Try it: Lying on your back take a rolled up towel and place it across your shoulder blades. Keep your knees bent and feet flat on the floor. This mobilises your thoracic spine, opens your chest and encourages improved upright posture. Now use diaphragmatic breathing, inhaling through your nose for a count of 2 and exhaling through your mouth for a count of 4. This will help calm the nervous system, move your diaphragm and relax your upper back.

When we inhale the respiratory diaphragm drops yo help expand our lungs. The  pelvic diaphragm mirrors this and lowers adding mobility and circulation to the pelvic floor – by working to increase the depth of respiration we can improve pelvic floor movement.


Incontinence (you are not alone)

Too few women and men discuss incontinence. It can have a marked effect on quality of life, social engagements, friendships. It is makes your world smaller. I used to ‘joke’ that I needed to know where all the public toilets were before we left the house. I would plan a route. I got really good at quick outdoor peeing. I wouldn’t spend the day on the beach or go out on the town with my friends (the taxi ride home was too painful)..
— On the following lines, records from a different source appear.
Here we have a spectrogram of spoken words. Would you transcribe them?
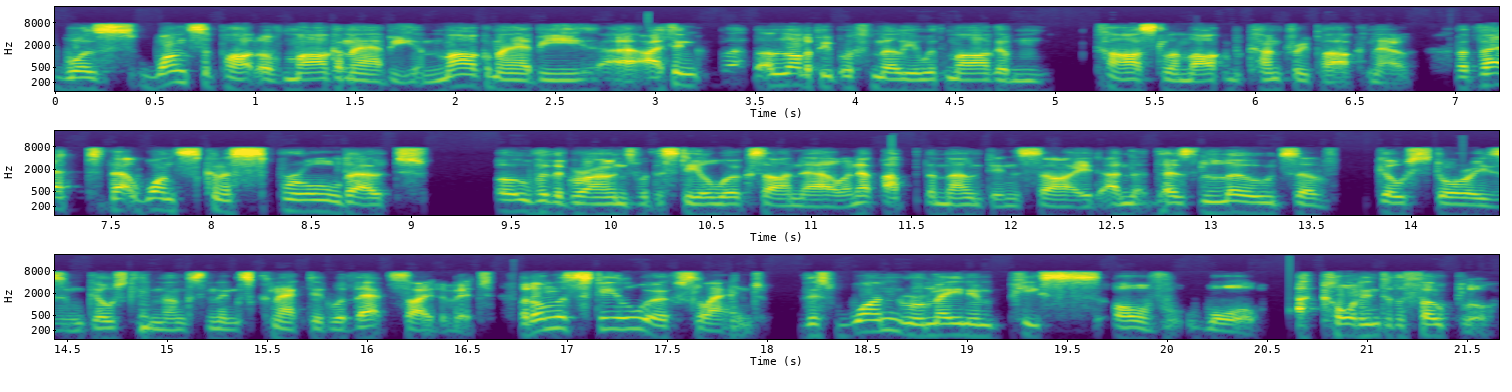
was once a part of Margam Abbey, and Margam Abbey, uh, I think a lot of people are familiar with Margam Castle and Margam Country Park now. But that that once kind of sprawled out over the grounds where the steelworks are now and up, up the mountainside. And there's loads of ghost stories and ghostly monks and things connected with that side of it. But on the steelworks land, this one remaining piece of wall, according to the folklore,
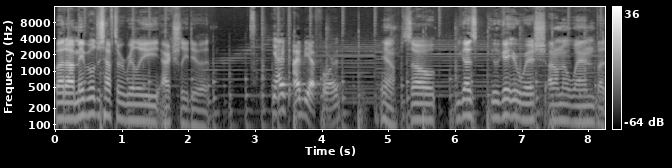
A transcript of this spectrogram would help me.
But uh, maybe we'll just have to really actually do it. Yeah, I'd, I'd be up for it. Yeah. So you guys, you'll get your wish. I don't know when, but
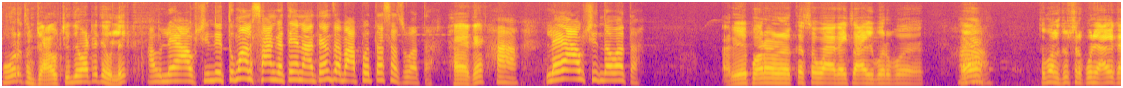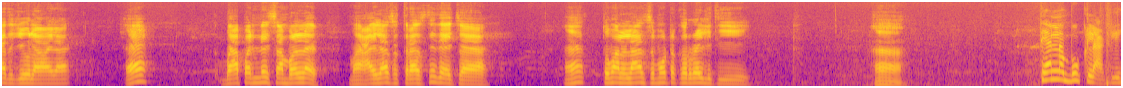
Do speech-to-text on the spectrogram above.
पोर तुमच्या आवचिंदे वाटत ठेवले अहो लय आवशिंदे तुम्हाला सांगते ना त्यांचा बाप तसाच होता. हा काय हा लय आवशिंदा होता. अरे पोरा कसं वागायचं आई बरोबर? हा. हा? तुम्हाला दुसरं कोणी आहे का आता जीव लावायला? हा? बापाने नाही सांभाळलं. मग आईला असं त्रास नाही द्यायचा. हा? तुम्हाला लहानसं मोठं करू राहिली ती. हां. त्यांना भूक लागली.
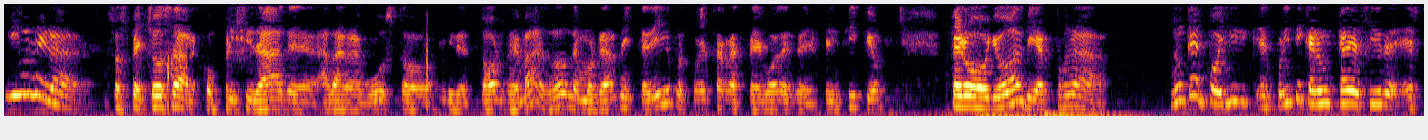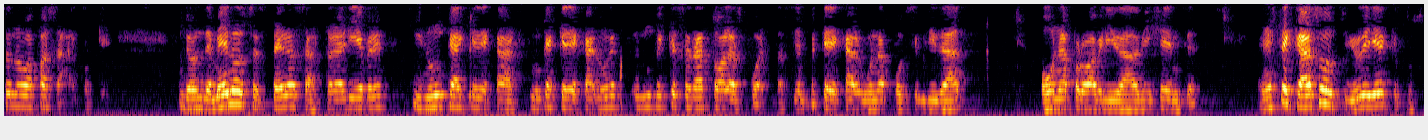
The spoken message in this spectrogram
Y bueno, y la sospechosa complicidad de Adán Augusto y de todos los demás, ¿no? De Monreal ni te digo, pues pues se repegó desde el principio. Pero yo advierto una... Nunca en, en política nunca decir esto no va a pasar, porque donde menos esperas saltar la liebre y nunca hay que dejar, nunca hay que dejar, nunca, hay que cerrar todas las puertas, siempre hay que dejar alguna posibilidad o una probabilidad vigente. En este caso, yo diría que pues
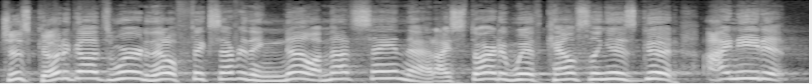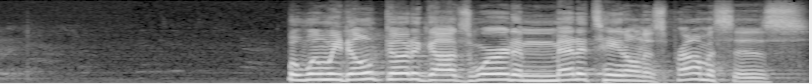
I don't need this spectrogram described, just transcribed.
just go to God's Word and that'll fix everything? No, I'm not saying that. I started with counseling is good, I need it. But when we don't go to God's word and meditate on his promises,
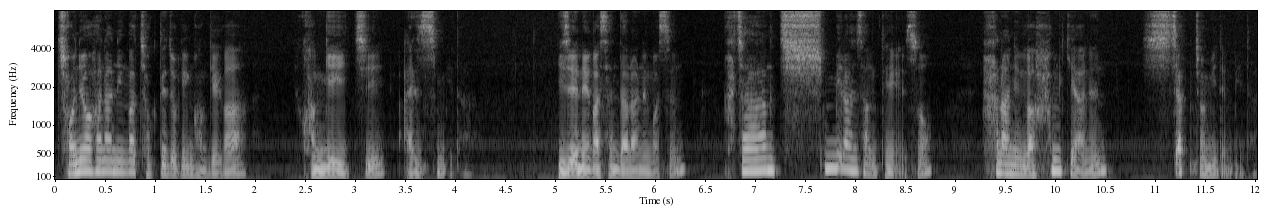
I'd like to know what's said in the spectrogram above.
전혀 하나님과 적대적인 관계가 관계에 있지 않습니다. 이제 내가 산다라는 것은 가장 친밀한 상태에서 하나님과 함께하는 시작점이 됩니다.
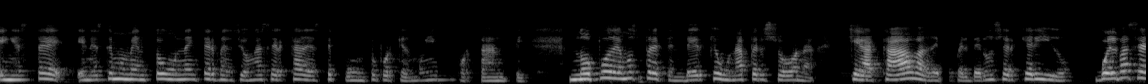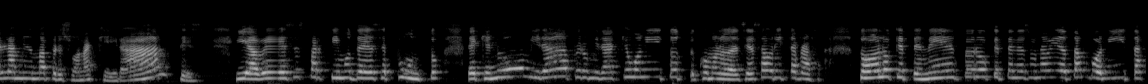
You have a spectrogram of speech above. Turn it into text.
en este, en este momento una intervención acerca de este punto porque es muy importante. No podemos pretender que una persona que acaba de perder un ser querido vuelva a ser la misma persona que era antes. Y a veces partimos de ese punto de que no, mira, pero mira qué bonito, como lo decías ahorita, Rafa, todo lo que tenés, pero que tenés una vida tan bonita.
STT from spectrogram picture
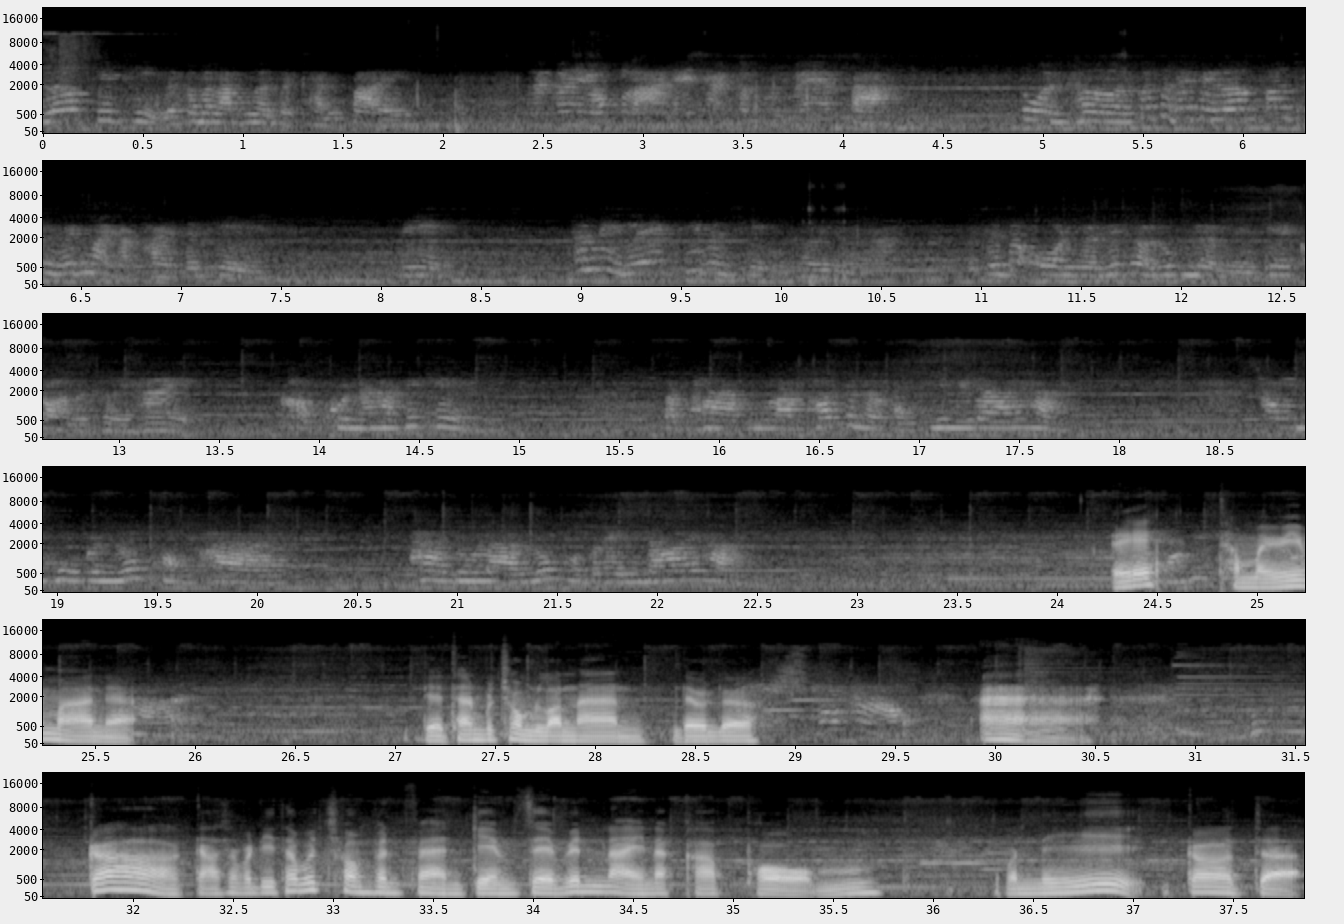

Incontinence effects more people than I once realised it needs to be spoken about, with the growing use of forceps, oxytocin and induced labour comes a rise in incontinence and a reliance on incontince pads. Women use Tena ladies to be able to exercise, live, laugh and go about their daily tasks. Kegels and Tena lady don’t appear to be solving this problem.

Let’s look at the reasons:

Hormonal and physical effects of pregnancy and childbirth are the main reasons why women are much more prone to incontinence than men.

Statistics show that women who have had a baby vaginally are 2.5 times more likely to suffer incontinence than those that haven’t.

During pregnancy there are changes in renal physiology resulting in changes to frequency of voiding and stress incontinence- other symptoms during pregnancy and post pregnancy are: urinary urgency, urge incontinence, incomplete emptying and slow stream.

The increase in stress incontinence during and after pregnancy is the result of damage to the fascias, ligaments, pelvic floor muscles and nerves supporting and controlling the bladder neck and uretha.

Post partum incontinence increases the likelihood of long term incontinence- women post partum who suffer from incontinence are more than 3 times likely to still suffer five years later.

I know all too well how invontinence can lead to depression. You want to be enjoying your baby, meeting friends etc. but every decision/event is ruled by your incontinence. I lost friends, I was too ashamed to explain. My intimacy with my husband changed. I felt dirty all the time. I needed the toilet all the time. Most women don’t want to talk about it. But talk we must!

I had no idea that oxytocin during labour increased my risk of incontinence in later life….did you?


Hypopressives have helped to strengthen my pelvic muscles and the connective tissue supporting my bladder. I pee like I did before